When first released, I was hesitant of the new ride, thinking it was just another attempt to fill the market with a ride, something that will be rebadged and sold across the full brand.  But a year in, the 200C is standing on its own from the design to the performance.  Driving the new Chrysler is a joy from the very start with more technology and features per square inch than some of the latest and greatest luxury rides, all wrapped in a high quality fit and finish that comes on rides 10 to 20 grand more in base value.  The power from the V6 is constant, and even with 40 more HP than the Buick, the ride still has an average of 29MPG on the highway, 2 more than the Buick.  The seats and positioning is icredibly nice, with controls being in easy to reach and intuitive places, all while the ride is smooth and quiet even at highway speeds.  There is a little bit of a growl from the engine under hard acceleration, but I don’t know if it is natural or ‘tuned’ in for the experience, but overall was a bit unnecessary for the sedan.

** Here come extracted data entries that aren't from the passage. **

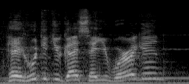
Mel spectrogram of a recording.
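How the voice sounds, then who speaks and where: A man's voice: high-pitched, a little fast, a bit bright, faint music behind. A man playing a wary informant in a video game cutscene. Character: wary male informant answering an interrogator.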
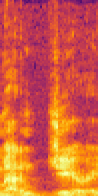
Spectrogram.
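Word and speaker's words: Madame Giry: away so somebody said so you are playing Madam Jerry am I saying it right right and you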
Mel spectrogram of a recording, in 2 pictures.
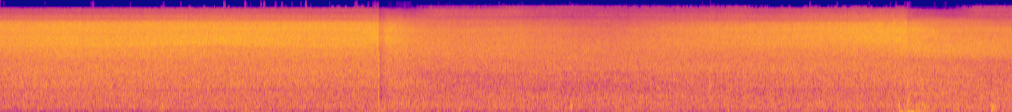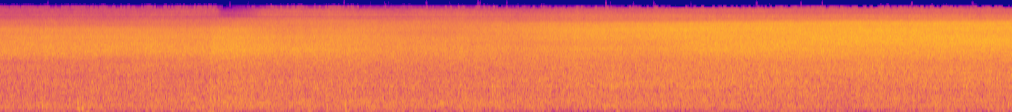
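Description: Waterfall in Craik Forest pouring steadily into a pool, a constant broadband rush of falling water that stays loud and unbroken throughout, with no voices over it.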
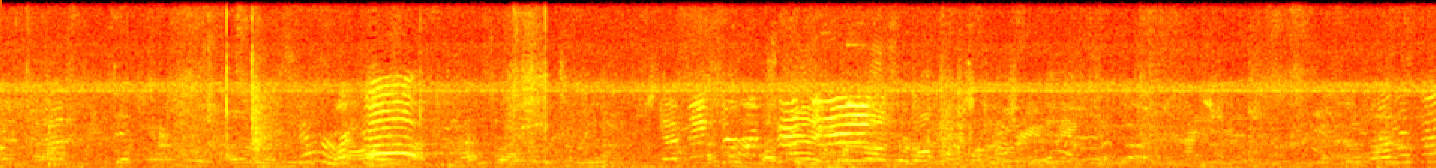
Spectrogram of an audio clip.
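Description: Young women shout and call to each other outdoors at a distance.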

Styling I will admit the 200C isn’t revolutionary, but it definitely stands out from the other -mid-market sedans out there with its curves and nose.  Just like the Buick though, it was not going to be garnering any extra attention at the light, but with the performance it has, it would surprise those it left behind when it turns green.  The fit and finish inside is top notch as well, as to be expected from Chrysler (and a step in the right direction honestly).

So what makes the 200C just that much better?  Honestly, it all boils down to pricing and value for money.  The Buick Regal GS is a great car, don’t get me wrong, but at over $41,000 for it not even fully loaded, it’s a hefty price to pay when the 200C, as tested, was at $34,000 fully loaded.  They are almost the exact same size, get about the same miles per gallon, are both AWD, have amazing fit and finish with quality materials, and have quite a few of the same technology features standard, but the Buick just cannot compete with the Chrysler at the bottom line.  And then you take in the power, experience, and overall enjoyment that the 200C was able to deliver from the very start, all surrounded by a very driver-friendly interface, the choice becomes clearer.  For me, and the buyers out there, these are all big points, and ones that Buick needs to take into consideration as it tries to find itself.  Why spend more on a brand that is still trying to find its footing when Chrysler has taken such a big leap out the gate and continues surging ahead?